A new exhibition at The Lighthouse in Glasgow will showcase stunning designs, created collaboratively by Scottish and international agencies, for a potential renewable energy project to be located at Dundashill in Port Dundas, on the banks of the Forth & Clyde canal in the city.
The designs were based on the idea that such a project would be developed through a collaboration between local artists, architects, landscape architects and urban planners, working in collaboration with engineers and scientists.
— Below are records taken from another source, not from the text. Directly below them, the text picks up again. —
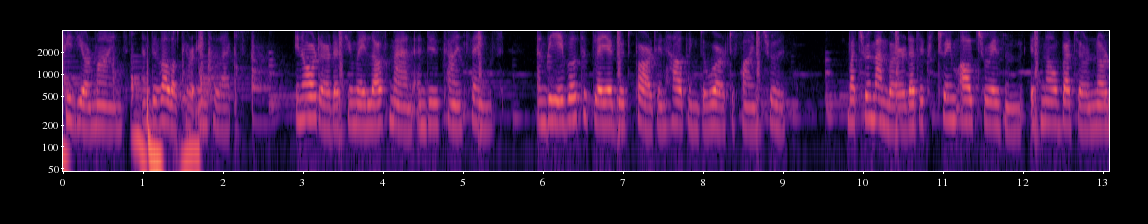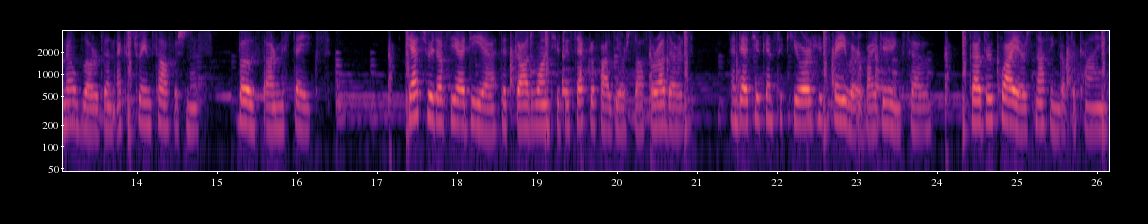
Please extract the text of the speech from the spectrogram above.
feed your mind, and develop your intellect, in order that you may love man and do kind things, and be able to play a good part in helping the world to find truth. But remember that extreme altruism is no better nor nobler than extreme selfishness. Both are mistakes. Get rid of the idea that God wants you to sacrifice yourself for others, and that you can secure His favor by doing so. God requires nothing of the kind.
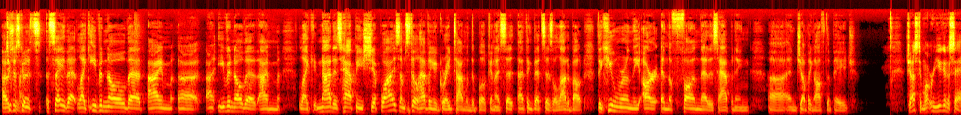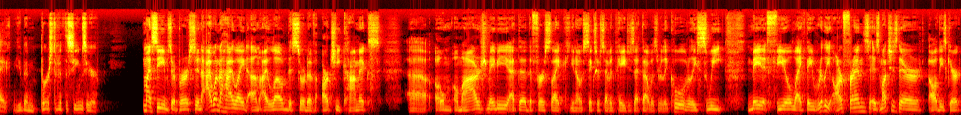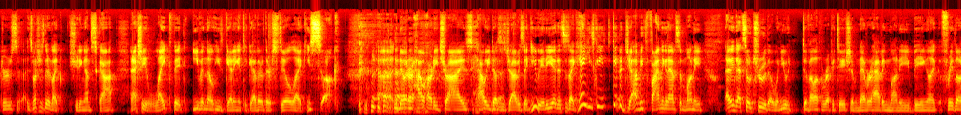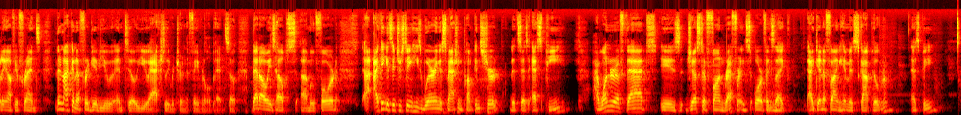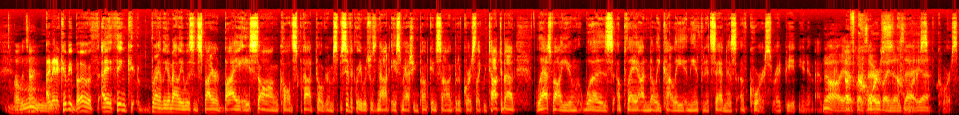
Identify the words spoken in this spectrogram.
I was just going to say that, like, even though that I'm, uh, I, even though that I'm like not as happy ship wise, I'm still having a great time with the book, and I said I think that says a lot about the humor and the art and the fun that is happening uh, and jumping off the page. Justin, what were you going to say? You've been bursting at the seams here. My seams are bursting. I want to highlight. Um, I love this sort of Archie comics uh, homage maybe at the the first like you know six or seven pages I thought was really cool, really sweet. Made it feel like they really are friends as much as they're all these characters, as much as they're like shooting on Scott. And actually like that even though he's getting it together, they're still like you suck. uh, no matter how hard he tries, how he does yeah. his job, he's like, "You idiot!" It's just like, "Hey, he's, he's getting a job. He's finally gonna have some money." I think that's so true though. When you develop a reputation of never having money, being like freeloading off your friends, they're not going to forgive you until you actually return the favor a little bit. So that always helps uh, move forward. I think it's interesting. He's wearing a Smashing Pumpkins shirt that says SP. I wonder if that is just a fun reference or if it's mm-hmm. like identifying him as Scott Pilgrim, SP all the time? I mean, it could be both. I think Brian Lee O'Malley was inspired by a song called Scott Pilgrim specifically, which was not a Smashing Pumpkin song. But of course, like we talked about, the last volume was a play on melancholy and the infinite sadness, of course, right, Pete? You knew that. Oh, yeah, of, of course. course. Everybody knows that, yeah. Of course.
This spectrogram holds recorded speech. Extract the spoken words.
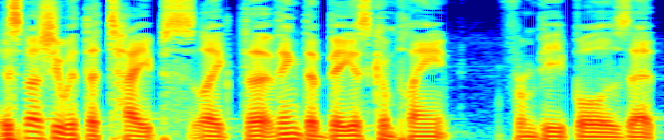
especially with the types. Like, the, I think the biggest complaint from people is that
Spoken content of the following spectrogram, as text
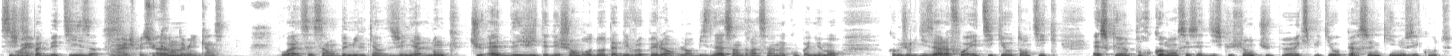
si je ne dis pas de bêtises. Ouais, je me suis créé en 2015. Ouais, c'est ça, en 2015. Génial. Donc, tu aides des gîtes et des chambres d'hôtes à développer leur, leur business hein, grâce à un accompagnement, comme je le disais, à la fois éthique et authentique. Est-ce que, pour commencer cette discussion, tu peux expliquer aux personnes qui nous écoutent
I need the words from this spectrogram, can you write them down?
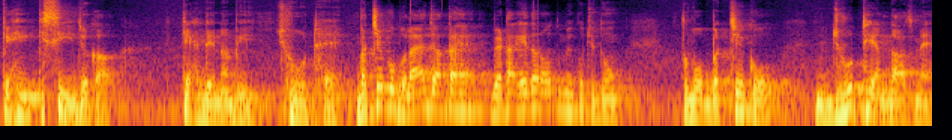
کہیں کسی جگہ کہہ دینا بھی جھوٹ ہے۔ بچے کو بلایا جاتا ہے، بیٹا ادھر آؤ، تمہیں کچھ دوں۔ تو وہ بچے کو جھوٹے انداز میں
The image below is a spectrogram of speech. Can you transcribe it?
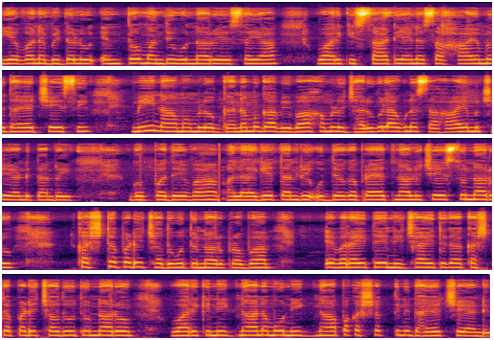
యవ్వన బిడ్డలు ఎంతోమంది ఉన్నారు ఏసయ్య. వారికి సాటి అయిన సహాయమును దయచేసి మీ నామంలో ఘనముగా వివాహములు జరుగులాగున సహాయము చేయండి తండ్రి. గొప్ప దేవ అలాగే తండ్రి ఉద్యోగ ప్రయత్నాలు చేస్తున్నారు. కష్టపడి చదువుతున్నారు ప్రభా. ఎవరైతే నిజాయితీగా కష్టపడి చదువుతున్నారో వారికి నీ జ్ఞానము నీ జ్ఞాపక శక్తిని దయచేయండి.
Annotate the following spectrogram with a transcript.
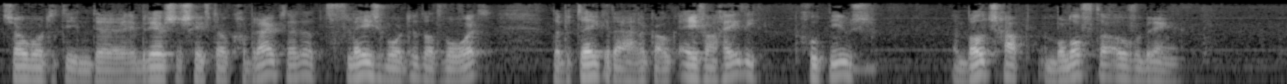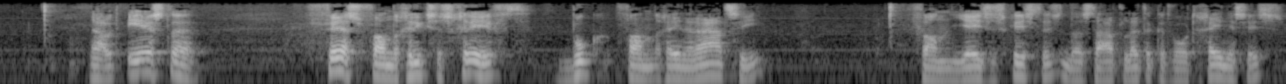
zo wordt het in de Hebreeuwse schrift ook gebruikt. Dat vlees worden, dat woord, dat betekent eigenlijk ook evangelie, goed nieuws. Een boodschap, een belofte overbrengen. Nou, het eerste vers van de Griekse schrift, boek van generatie, van Jezus Christus, daar staat letterlijk het woord Genesis,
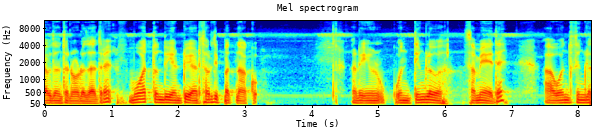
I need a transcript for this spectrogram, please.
ಯಾವುದು ಅಂತ ನೋಡೋದಾದರೆ ಮೂವತ್ತೊಂದು ಎಂಟು ಎರಡು ಸಾವಿರದ ಇಪ್ಪತ್ತ್ನಾಲ್ಕು. ಅಂದರೆ ಒಂದು ತಿಂಗಳು ಸಮಯ ಇದೆ. ಆ ಒಂದು ತಿಂಗಳ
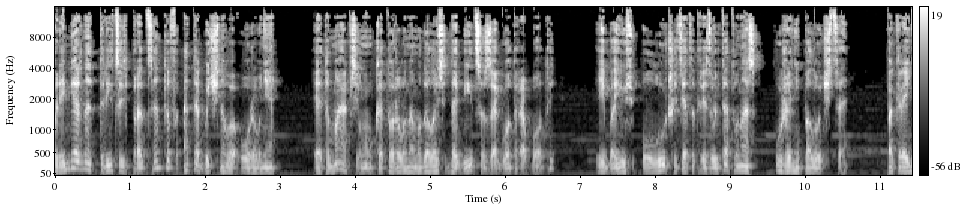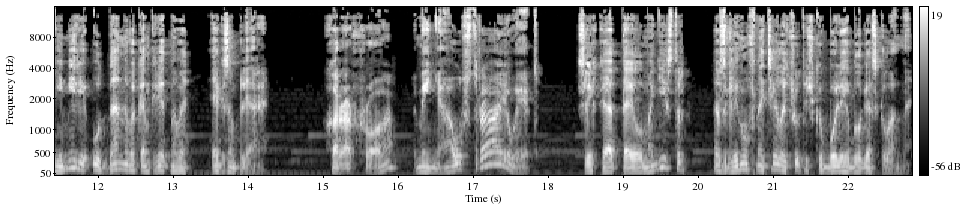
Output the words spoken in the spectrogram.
примерно 30% от обычного уровня. Это максимум, которого нам удалось добиться за год работы, и, боюсь, улучшить этот результат у нас уже не получится. По крайней мере, у данного конкретного экземпляра. «Хорошо, меня устраивает», — слегка оттаял магистр, взглянув на тело чуточку более благосклонно.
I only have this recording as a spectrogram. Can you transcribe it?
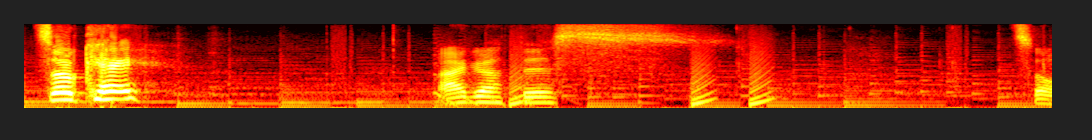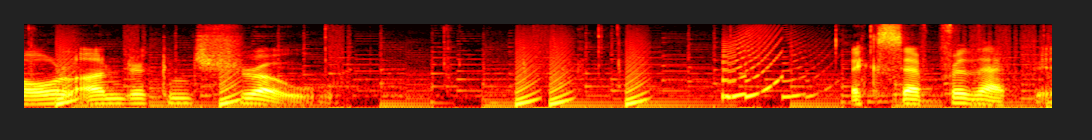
It's okay. I got this. It's all under control. Except for that bit.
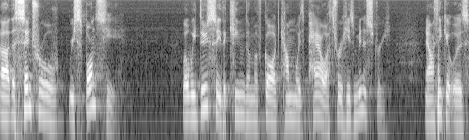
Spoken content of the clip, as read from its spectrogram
uh, the central response here. Well, we do see the kingdom of God come with power through his ministry. Now, I think it was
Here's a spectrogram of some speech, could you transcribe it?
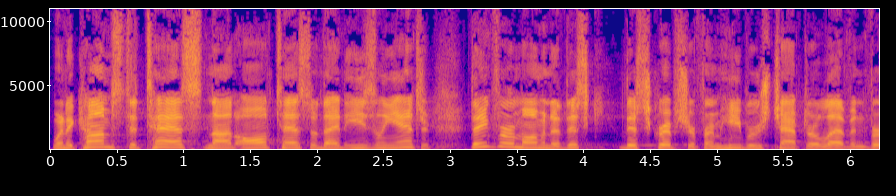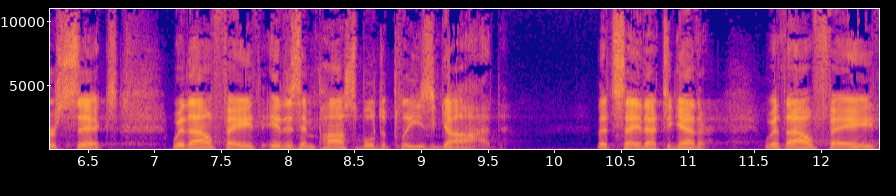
When it comes to tests, not all tests are that easily answered. Think for a moment of this, this scripture from Hebrews chapter 11, verse 6. Without faith, it is impossible to please God. Let's say that together. Without faith,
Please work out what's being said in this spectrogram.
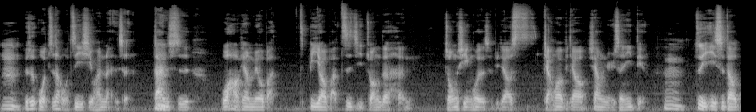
嗯就是我知道我自己喜欢男生，但是我好像没有把必要把自己装的很中性，或者是比较讲话比较像女生一点。嗯自己意识到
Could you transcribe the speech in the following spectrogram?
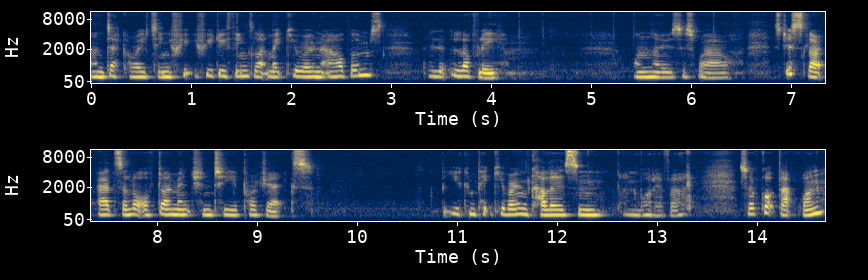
and decorating. If you, if you do things like make your own albums they look lovely on those as well. It's just like adds a lot of dimension to your projects but you can pick your own colours and, and whatever. So I've got that one.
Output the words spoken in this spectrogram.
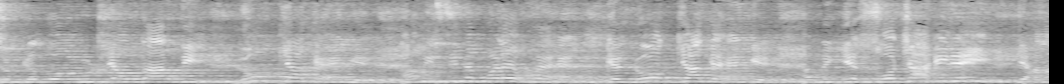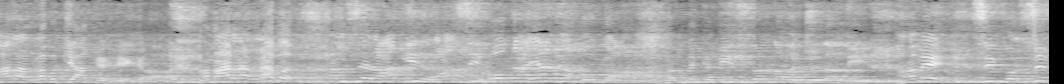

The aim of the project was to 'explore different ways in which energy generation can be beautiful and iconic as well as practical and integrated into communities and placemaking'.
The exhibition - LAGI Glasgow - runs at The Lighthouse between 9 June - 29 July. LAGI is an acronym for Land Art Generator Initiative, and the designs on display at the exhibition were created through an open design competition in 2015. Previous LAGI competitions have taken place in the United Arab Emirates (2010), New York (2012), Copenhagen (2014) with another in Los Angeles this year.
Port Dundas was chosen as the potential location for the project by Glasgow City Council and the founding directors of LAGI, and the site is currently being developed through the Canal Regeneration Partnership, made up of Glasgow City Council, Scottish Canals, and Igloo Regeneration. The partnership plans to create an area with new homes as well as creative and leisure industries to complement neighbouring existing facilities such as the Whisky Bond and Pinkston Watersports.
Following a briefing session on the Port Dundas LAGI project at the Whisky Bond, high quality expressions of interest were received from 12 teams comprised of different practitioners, including landscape architects, architects, artists, poets, engineers and science educators. A selection panel, comprising representatives of the Canal Regeneration Partnership, Ian Gilzean, Chief Architect for Scotland, and others, selected a shortlist of three teams to move to the project's next stage.
The shortlisted teams were then paired with a past international LAGI competition team to finalise each proposal. Stallan Brand, Pidgin Perfect, Glasgow Science Festival/University of Glasgow worked with Matthew Rosenberg of M-Rad (Los Angeles); ZM Architecture, Dalziel+Scullion and Qmulus Ltd renewables engineers worked with Peter Yeadon of Yeadon Space Agency (New York); and ERZ, Alec Finlay and partners worked with Riccardo Mariano of Studio Olafur Eliasson (Berlin). All made site visits to Port Dundas and presentations at a three-day workshop held in Glasgow in November 2015.
The first of these teams developed a proposed titled Dundas Dandelion; the second developed Windforest; and the third developed Watergaw. Each of these were very strong proposals that would have made a great contribution to the regeneration of Port Dundas, and Windforest was selected as the proposal to be taken forward at this stage.
This next stage will see the Canal Regeneration Partnership work with the selected team to move to a detailed design proposal, undertaking a business plan, developing a fundraising strategy and delivery model, and engage with relevant partners. The outcomes of the overall design process will be shared with other regeneration projects, as well as schools and other education programmes.
Councillor George Redmond, Executive Member for Jobs, Business and Investment at Glasgow City Council, said: "The regeneration of the canal in Glasgow offers the opportunity to look at achieving our aims for the area in new ways, and the fantastic designs on show at this exhibition will illustrate what could be done by local talent as we continue the renaissance of the canal banks. Recent development of the canal in this part of the city has been defined by innovative approaches to housing and cultural spaces, and LAGI Glasgow is very much in the spirit of this."
Steve Dunlop, Chief Executive of Scottish Canals, said: "The nation's inland waterways are catalysts for renewal in North Glasgow and as such, it's great to see them being used in exciting new ways which benefit local people. The canals were imagined by bold, innovative thinkers 250 years ago but today they are diverse places where leisure, tourism, sport, renewable energy and works of art thrive."
Chris Brown, Executive Chairman of Igloo Regeneration, said: "Port Dundas is fast becoming a place for the pioneer. LAGI fits perfectly with this philosophy and demonstrates a truly innovative way of green energy and public art helping to shape a regeneration project from the start, whilst stimulating real debate amongst participants and project partners about the roles of architecture, art, urban design and planning."
The Land Art Generator Initiative (LAGI) is an international design process which has created a new portfolio of ideas for cities and urban landscapes by providing a platform for interdisciplinary teams to conceive of renewable energy power plants as creative placemaking opportunities for public space. The installations designed have the ability to offer added social, cultural and economic value to neighbourhoods and cities, in addition to producing carbon-free electricity.
LAGI Glasgow is part of the city's contribution to the Year of Innovation, Architecture and Design.